I have been crushing books recently. But before we jump into that, let me provide a little background.
Why Do I Keep Track of Books Read?
Flashback to 2008 … Michael Phelps won in the most exciting finish ever, Barack Obama became president, and I graduated from college. There is an incredible jump in freedom when 18 year-olds go off to college – no parents, no curfew, and easy access to your choice of poison. It crushes some people while others learn to thrive in the new environment. There is also an incredible jump in freedom when 22 year-olds graduate into the working world – no grades, more structured free time, and money to spend. It crushes some people while others learn to thrive in the new environment.
After a couple months of adjusting, I started creating the changes I wanted to embrace in this new period of life. The largest was becoming vegetarian after a self-imposed two month vegan challenge. But the one relevant to this post is keeping track of the books I read.
I learned about the field of personal informatics – tracking specific data from your life to keep as a record or use for optimization (I blogged about it here). I ultimately decided tracking too much data is OCD and to be avoided. So I would only track data for short term optimizations and one long term record – the books I have read. This is important to me as a history of what I was interested in at various points of my life and so I have a list to refer back to when giving book recommendations.
Why Do I Make My Book List Public?
I find it very interesting to learn what smart people are reading (this mainly means non-fiction, since smart people become smart from a thirst for knowledge, and books are quite possibly the best way to explore an idea in depth). It successfully communicates the influences upon that person in a way that has yet to be beat. I also look to see if the person reads across many disciplines and seeks out viewpoints that contradict from their own.
Since I pretend to be one of these smart people, I will keep my book list public.
What are the Results?
For the last three and a half years I have finished roughly 1.5 books per month. There were periods of learning about investing, behavioral economics, startups, and more.

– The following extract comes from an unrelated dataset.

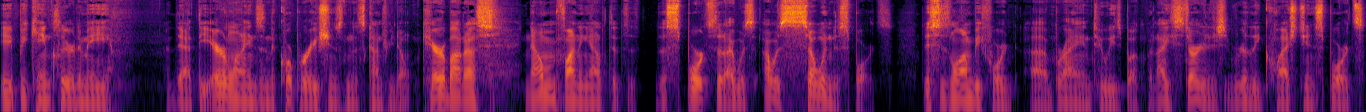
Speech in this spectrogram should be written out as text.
it became clear to me that the airlines and the corporations in this country don't care about us now I'm finding out that the, the sports that I was I was so into sports. This is long before uh, Brian Tuohy's book, but I started to really question sports.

But then there is a period of 6 months in 2011 where I did not finish a single book. With hindsight, this is a red flag signaling something is off – what was happening in my life to put an abrupt end to my thirst for knowledge? First, I was struggling in a job going nowhere which stunted my intellectual curiosity. Second, my spare time was used to create Breakout Mentors to provide fun computer programming lessons to 10-15 year-olds.
Then I retired from the working life and have finished 13 books in the 4-5 months since (and going to finish 3 more in the next week). In my relaxed state I have branched out and tried new things: the Hunger Game series, 2 biology books from Tom’s New Zealand science collection, and a classic 1000 pager I have put off for many years. It has been great and I hope to sustain this pace upon my return to the States.
Who is with me – are you going to start keeping a book list if you aren’t already? Have you drawn any interesting insights looking back on your list?
- You can find my book list here (its also on the top nav bar)
- Web article reading lists are also good but less common and shorter works aren’t as influential as books – check out uber-blogger Ramit Sethi’s delicious psychology tags for some good reads.
- Dedicated reader B.Lindy has requested notes or ratings of the books so that he can better use the list as recommendations. Good idea, but not yet implemented (Derek Sivers’ list is what I aspire to have some day). Anyone interested can drop a comment about specific books or what they are interested in and I’ll try to help.
- My sister Lisa is doing 1 second videos each day for the year. Going to be an awesome keepsake and hopefully not too hard. Check out this example result:
Photo: Martin Gommel